• WHAT THIS TASK INVOLVES:
Everything in the listing below should be repeated verbatim, apart from the pictures.

• DATA TO USE:
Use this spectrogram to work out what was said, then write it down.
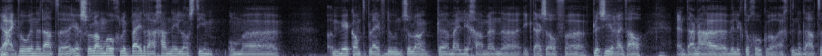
Ja, ik wil inderdaad uh, eerst zo lang mogelijk bijdragen aan het Nederlands team. Om uh, meer kant te blijven doen, zolang ik uh, mijn lichaam en ik daar zelf plezier uit haal. Ja. En daarna wil ik toch ook wel echt inderdaad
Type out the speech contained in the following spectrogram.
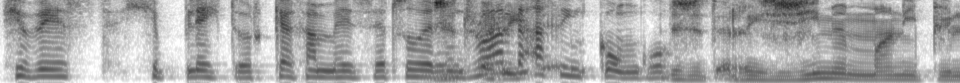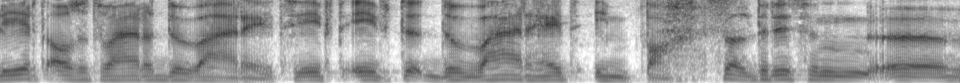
geweest, gepleegd door Kagame, zowel dus in Rwanda als in Congo. Dus het regime manipuleert als het ware de waarheid. Heeft, heeft de, de waarheid in pacht. Wel, er is een, uh,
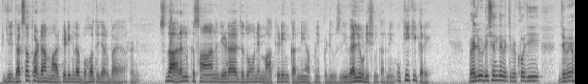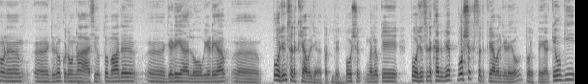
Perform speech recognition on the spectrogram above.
ਜੀ ਡਾਕਟਰ ਸਾਹਿਬ ਤੁਹਾਡਾ ਮਾਰਕੀਟਿੰਗ ਦਾ ਬਹੁਤ ਤਜਰਬਾ ਆ। ਹਾਂਜੀ। ਸਧਾਰਨ ਕਿਸਾਨ ਜਿਹੜਾ ਜਦੋਂ ਉਹਨੇ ਮਾਰਕੀਟਿੰਗ ਕਰਨੀ ਆਪਣੀ ਪ੍ਰੋਡਿਊਸ ਦੀ ਵੈਲਿਊ ਐਡੀਸ਼ਨ ਕਰਨੀ ਉਹ ਕੀ ਕੀ ਕਰੇ? ਵੈਲਿਊ ਐਡੀਸ਼ਨ ਦੇ ਵਿੱਚ ਵੇਖੋ ਜੀ ਜਿਵੇਂ ਹੁਣ ਜਦੋਂ ਕਰੋਨਾ ਆਇਆ ਸੀ ਉਸ ਤੋਂ ਬਾਅਦ ਜਿਹੜੇ ਆ ਲੋਕ ਜਿਹੜੇ ਆ ਭੋਜਨ ਸੁਰੱਖਿਆ ਵੱਲ ਜਿਹੜਾ ਤੁਰ ਪਏ। ਪੋਸ਼ਕ ਮਤਲਬ ਕਿ ਭੋਜਨ ਸੁਰੱਖਿਆ ਦੇ ਬਜਾਏ ਪੋਸ਼ਕ ਸੁਰੱਖਿਆ ਵੱਲ ਜਿਹੜੇ ਉਹ ਤੁਰ ਪਏ ਆ। ਕਿਉਂਕਿ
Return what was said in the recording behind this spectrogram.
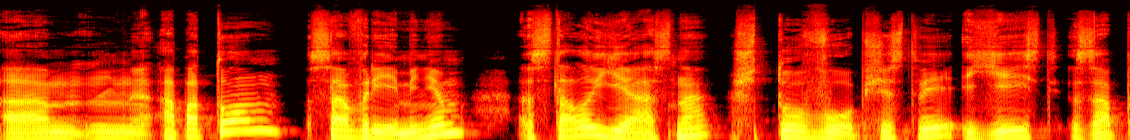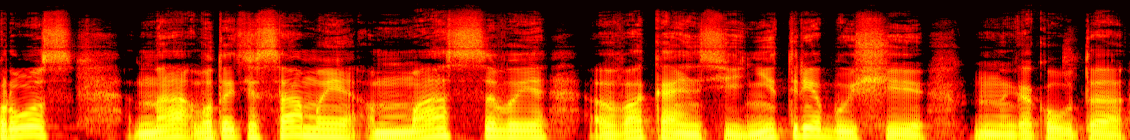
а потом со временем стало ясно, что в обществе есть запрос на вот эти самые массовые вакансии, не требующие какого-то,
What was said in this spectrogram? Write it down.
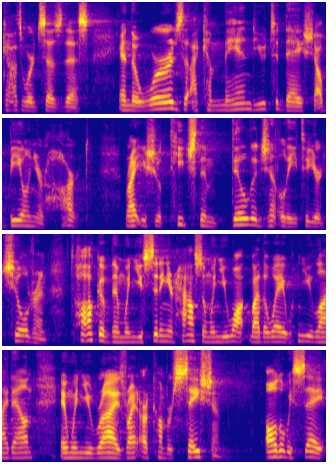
God's word says this and the words that I command you today shall be on your heart. Right? You shall teach them diligently to your children. Talk of them when you sit in your house and when you walk by the way, when you lie down and when you rise. Right? Our conversation, all that we say,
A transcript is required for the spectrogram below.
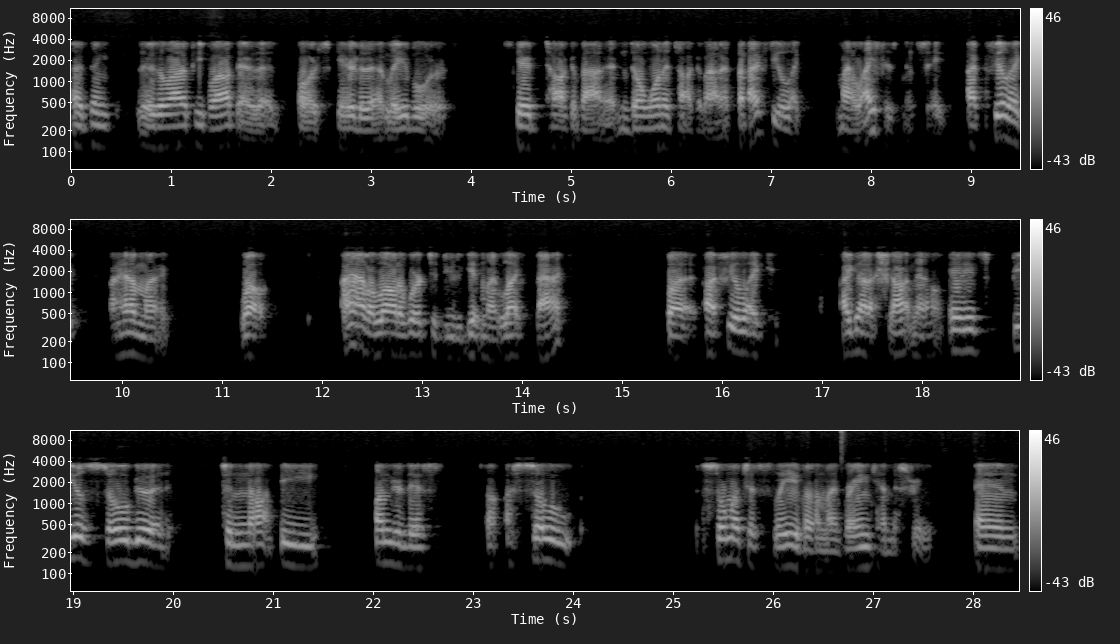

• EXERCISE RESULT:
Use this spectrogram to work out what was said, then write it down.
Ja, ik wil inderdaad uh, eerst zo lang mogelijk bijdragen aan het Nederlands team. Om uh, meer kant te blijven doen, zolang ik uh, mijn lichaam en ik daar zelf plezier uit haal. Ja. En daarna wil ik toch ook wel echt inderdaad
Type out the speech contained in the following spectrogram.
geweest, gepleegd door Kagame, zowel dus in Rwanda als in Congo. Dus het regime manipuleert als het ware de waarheid. Heeft, heeft de, de waarheid in pacht. Wel, er is een, uh,
Perform speech recognition on the spectrogram above.
ਜੀ ਡਾਕਟਰ ਸਾਹਿਬ ਤੁਹਾਡਾ ਮਾਰਕੀਟਿੰਗ ਦਾ ਬਹੁਤ ਤਜਰਬਾ ਆ। ਹਾਂਜੀ। ਸਧਾਰਨ ਕਿਸਾਨ ਜਿਹੜਾ ਜਦੋਂ ਉਹਨੇ ਮਾਰਕੀਟਿੰਗ ਕਰਨੀ ਆਪਣੀ ਪ੍ਰੋਡਿਊਸ ਦੀ ਵੈਲਿਊ ਐਡੀਸ਼ਨ ਕਰਨੀ ਉਹ ਕੀ ਕੀ ਕਰੇ? ਵੈਲਿਊ ਐਡੀਸ਼ਨ ਦੇ ਵਿੱਚ ਵੇਖੋ ਜੀ ਜਿਵੇਂ ਹੁਣ ਜਦੋਂ ਕਰੋਨਾ ਆਇਆ ਸੀ ਉਸ ਤੋਂ ਬਾਅਦ ਜਿਹੜੇ ਆ ਲੋਕ ਜਿਹੜੇ ਆ ਭੋਜਨ ਸੁਰੱਖਿਆ ਵੱਲ ਜਿਹੜਾ ਤੁਰ ਪਏ। ਪੋਸ਼ਕ ਮਤਲਬ ਕਿ ਭੋਜਨ ਸੁਰੱਖਿਆ ਦੇ ਬਜਾਏ ਪੋਸ਼ਕ ਸੁਰੱਖਿਆ ਵੱਲ ਜਿਹੜੇ ਉਹ ਤੁਰ ਪਏ ਆ। ਕਿਉਂਕਿ
Return what was said in the recording behind this spectrogram.
а потом со временем стало ясно, что в обществе есть запрос на вот эти самые массовые вакансии, не требующие какого-то,
What was said in this spectrogram? Write it down.
God's word says this and the words that I command you today shall be on your heart. Right? You shall teach them diligently to your children. Talk of them when you sit in your house and when you walk by the way, when you lie down and when you rise. Right? Our conversation, all that we say,
A transcript is required for the spectrogram below.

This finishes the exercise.